Registration underway for NAMI Family to Family session
Are you one of the millions of Americans who has a close relative with a serious mental illness? If so, you may have many question, such as: How can I get a clear diagnosis for my relative? What are the best treatments now available for my relative? What are all these medications for? How can my relative and I communicate better? What do I do if my relative has a crisis? How do I take care of myself in all of this?
The National Alliance on Mental Illness (NAMI) has developed its Family-to-Family Education Program to answer questions such as these. NAMI of the Pee Dee will offer this course in Florence, beginning Aug. 27.
NAMI Family-to-Family is a free, 12-session education program for family, partners, and friends of adults living with mental illness. Participants learn about illnesses such as schizophrenia, bipolar disorder, major depression and other mental health conditions. The course is designed to help all family members better understand mental illness and support their loved one who suffers from it, while maintaining their own well being.
Family-to-Family was designed and written by mental health professionals who have direct experience caring for a relative with mental illness. The program is taught by trained teachers who also have a loved one living with mental illness. Class size is limited to facilitate group discussion – typically between 12 and 20 people attend.
“A variety of presentation modes are employed in the sessions,” said Lou Hanna, NAMI of the Pee Dee president. “There’s a mix of lecture and group discussion, with some role-playing type activities which give participants a chance to practice techniques to handle situations they may actually face.”
Materials for the course include class handouts to supplement the lectures and additional readings which students can refer to between sessions. These materials and a binder to put them in are provided free.
Family-to-Family covers the symptoms of the major mental illnesses as well as the medications commonly used to treat these illnesses and the side effects of these medications.
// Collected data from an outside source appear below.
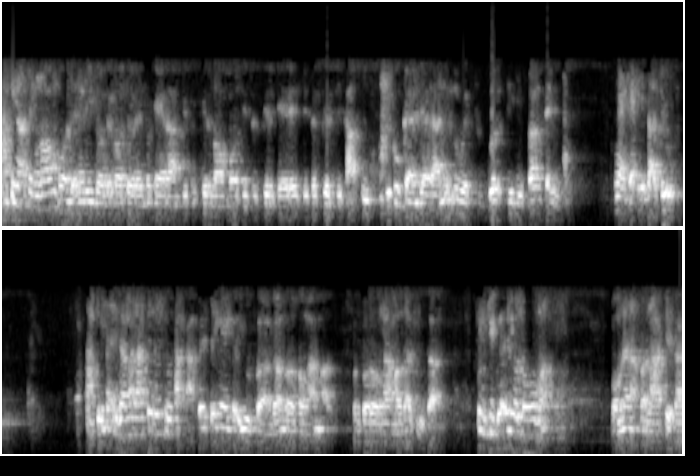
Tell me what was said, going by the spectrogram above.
Tapi nak sing nomor yang rido ke kotor yang pengeran di tetir nomor, di tetir kiri, di tetir di kasih, itu ganjaran itu juga tinggi banget. Ngekek kita. Tapi saya zaman nanti terus tak kabeh sing itu yo bangga merasa ngamal. Perkara ngamal tak juga. Sing juga yo toma. Pemenang nak pernah ada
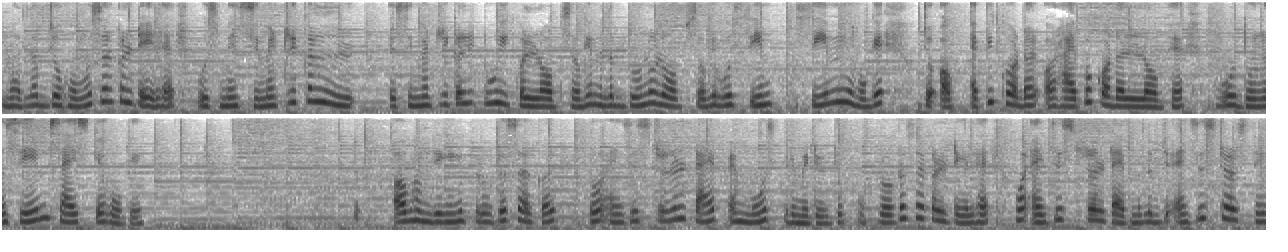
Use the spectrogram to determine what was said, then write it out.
मतलब जो होमोसर्कल टेल है, उसमें symmetrical symmetrically two equal lobes हो गए मतलब दोनों लॉब्स हो गए वो सेम सेम ही हो गए जो एपिकॉडल और हाइपोकॉडल लॉब है, वो दोनों सेम साइज़ के हो गए तो अब हम देखेंगे प्रोटोसर्कल तो ancestral type and most primitive जो प्रोटोसर्कल टेल है, वो एंसिस्ट्रल टाइप मतलब जो एंसिस्टर्स थे,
Coping skills, handling crisis and relapse, listening and communication techniques, problem solving and limit setting are also taught.
An important aspect of the course is how to provide emotional support by understanding the actual experience of people suffering from mental illness as well as how to recognize and deal with the normal emotional reactions families have to the chronic worry and stress they face. In addition, the course covers how to connect with appropriate community services and community supports. It also stresses the importance of advocating to bring about better mental health services and fight the stigma and discrimination mentally ill persons often face.
Classes will be held Sunday, August 27, Tuesday, September 5, and Sundays, September 10 through November 12. Sunday classes will run from 2:30 to 5 p.m. and the Tuesday class will run from 6 p.m. to 8:30 p.m. All classes will be held at Central United Methodist Church in Florence.